In 1990 Dr Dowsett looked for antibodies to non-polio enterovirus in her CFS/ME patients. Fifty percent had antibodies to the ﬁrst non-polio enterovirus ever discovered – the coxsackie B virus. Apparently neuron damage, weakness, paralysis and symptoms of brain fatigue caused by non-polio enteroviruses can be so similar as to be indistinguishable from the actions of polioviruses. One coxsackie virus, named A7, produces paralytic symptoms so similar to polio that it has been named poliovirus type IV (see Nash’s (1989) linking of this virus with FMS, cited above).

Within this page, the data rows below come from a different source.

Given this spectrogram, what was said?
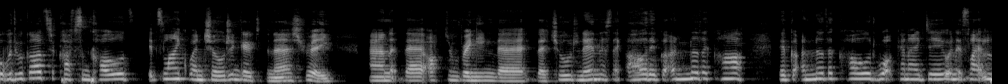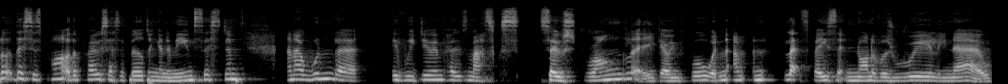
But with regards to coughs and colds, it's like when children go to the nursery and they're often bringing their their children in. They're saying, "Oh, they've got another cough, they've got another cold. What can I do?" And it's like, look, this is part of the process of building an immune system. And I wonder if we do impose masks so strongly going forward, and, and let's face it, none of us really know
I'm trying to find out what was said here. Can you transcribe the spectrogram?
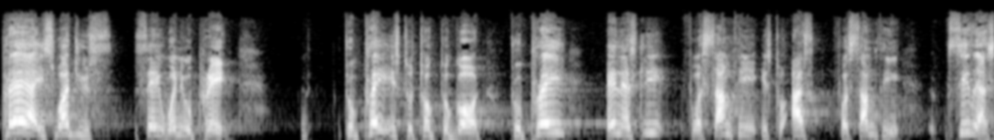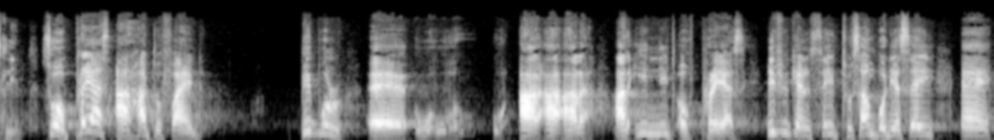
Prayer is what you say when you pray. To pray is to talk to God. To pray earnestly for something is to ask for something seriously. So prayers are hard to find. People uh, are, are, are in need of prayers. If you can say to somebody, say, hey,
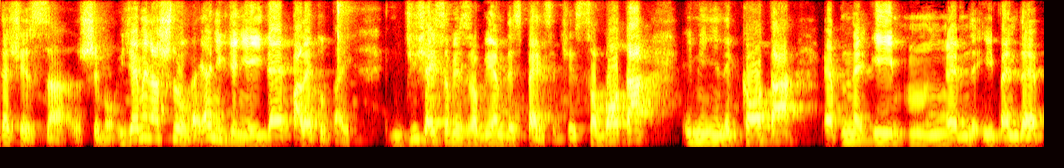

The hypothesis is that the ‘disguised form’ that polio may now be taking is not a disguise at all, but replacement by another enterovirus. This suggests that the oral polio vaccine is ‘causing’ chronic fatigue syndrome by making way for other enteroviruses to grow in the intestines and be able to do damage such as that caused by the poliovirus, except that with CFS/ME the damage is most frequently found in brain-activating system neurons, leading to fatigue, not in the spinal cord causing paralysis.
A review in 2006 by Ablin et al that has evaluated an infectious etiology for FMS concluded that [an infectious] causation remains tentative and that evidence of the utility of antibiotic or anti-viral treatment in fibromyalgia or CFS is lacking - as a result of contradictory research studies.
Comment: Anecdotal connections between infection and FMS are common. Studies are cointradictory. Antiviral and antibiotic medication alone do not seem to offer predictable benefits. There is more to learn about the possibile etiological role of infectious agents in the evolution of FMS and CFS.
© Leon Chaitow 2008
About the Author:
Leon Chaitow ND DO is a respected osteopathic and naturopathic practitioner and teacher. He is author of over 60 books, including Fibromyalgia Syndrome: A Practitioners Guide to Treatment (for Elsevier), and also Fibromyalgia & Muscle Pain, a self-treatment guide (for Thorsons/HarperCollins).
He is editor of the peer reviewed Journal of Bodywork & Movement Therapies (Elsevier) and was for many years senior lecturer, on the Therapeutic Bodywork degree courses, which he helped to design, at the School of Integrated Health, University of Westminster London, where is now a Honorary Fellow. He continues to teach and to practice part time in London, when not in Corfu, Greece where he focuses on his writing.
His website is available at www.leonchaitow.com - which contains book details, as well as direct links to Amazon pages for purchase of these.
His blog is available via google at :http://chaitowschat-leon.blogspot.com/